A pile of confiscated umbrellas

pack a silk dress and sandals for the usual range of 75-80F (23-27C).  As luck would have it, a later part of this trip will see me in the Italian Alps so I had merino at hand!  And how fortuitous I'd bought cowboy boots in Nashville (I had to! We were going line dancing).  

Rain boots, riding boots or any kind of boots and raincoats were required.

Along with a long list of other things (guns, knives, nappy/diaper bags unless accompanied by a child) umbrellas are forbidden.


Rain coats required


I've never seen track conditions officially described as "sloppy" but sloppy is a very accurate term for the meeting.

It rained non stop for Oaks day, but by Derby day the rain abated to showers and the temperature rocketed to a positively tropical 62F/16C.  I was down to three layers and boots!  


The Run for the Roses, as the Derby is known, doesn't take place til about 6:30pm and there are 11 races in the lead up. 

It's all a matter of pacing yourself through the day.  It's fair to say not everyone knows how to pace themselves. 

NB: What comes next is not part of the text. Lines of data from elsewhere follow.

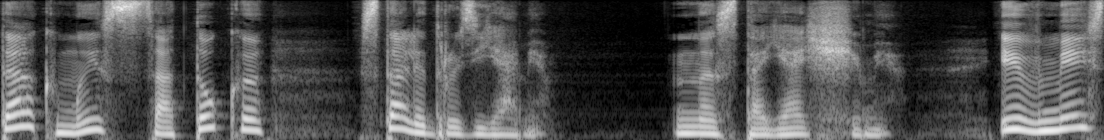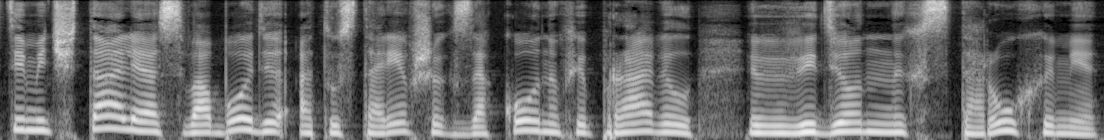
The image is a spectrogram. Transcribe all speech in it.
Так мы с Сатока стали друзьями настоящими. И вместе мечтали о свободе от устаревших законов и правил, введенных старухами,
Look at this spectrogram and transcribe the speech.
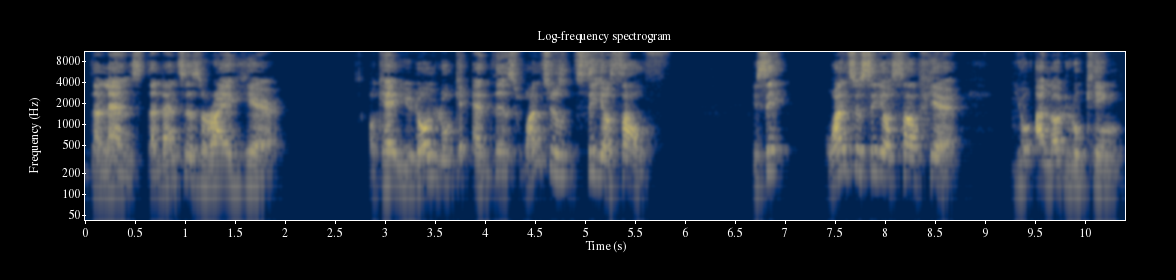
the lens. The lens is right here, okay? You don't look at this. Once you see yourself, you see, once you see yourself here, you are not looking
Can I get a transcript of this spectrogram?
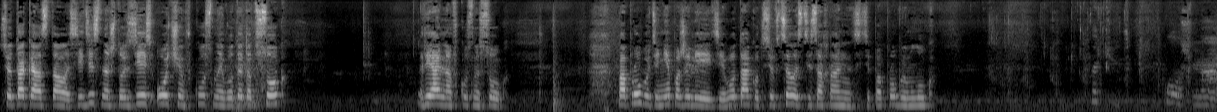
Все так и осталось. Единственное, что здесь очень вкусный вот этот сок. Реально вкусный сок. Попробуйте, не пожалеете. Вот так вот все в целости и сохранности. Попробуем лук. Вкусно.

Did we make money? I walked away a little bit better off. Did we have a good time?  Sure did, despite the weather.  Would we go again? Well, we probably wouldn't fly thousands of miles for it but it was well worth the once in a lifetime experience.

On theme with roses              
Fly my pretties
I don't know what to say
The grass is always greener
And now for the boys....
This is my wife's hat, really
Don't wear your money dude!
Harlequin is in the house
Matchy matchy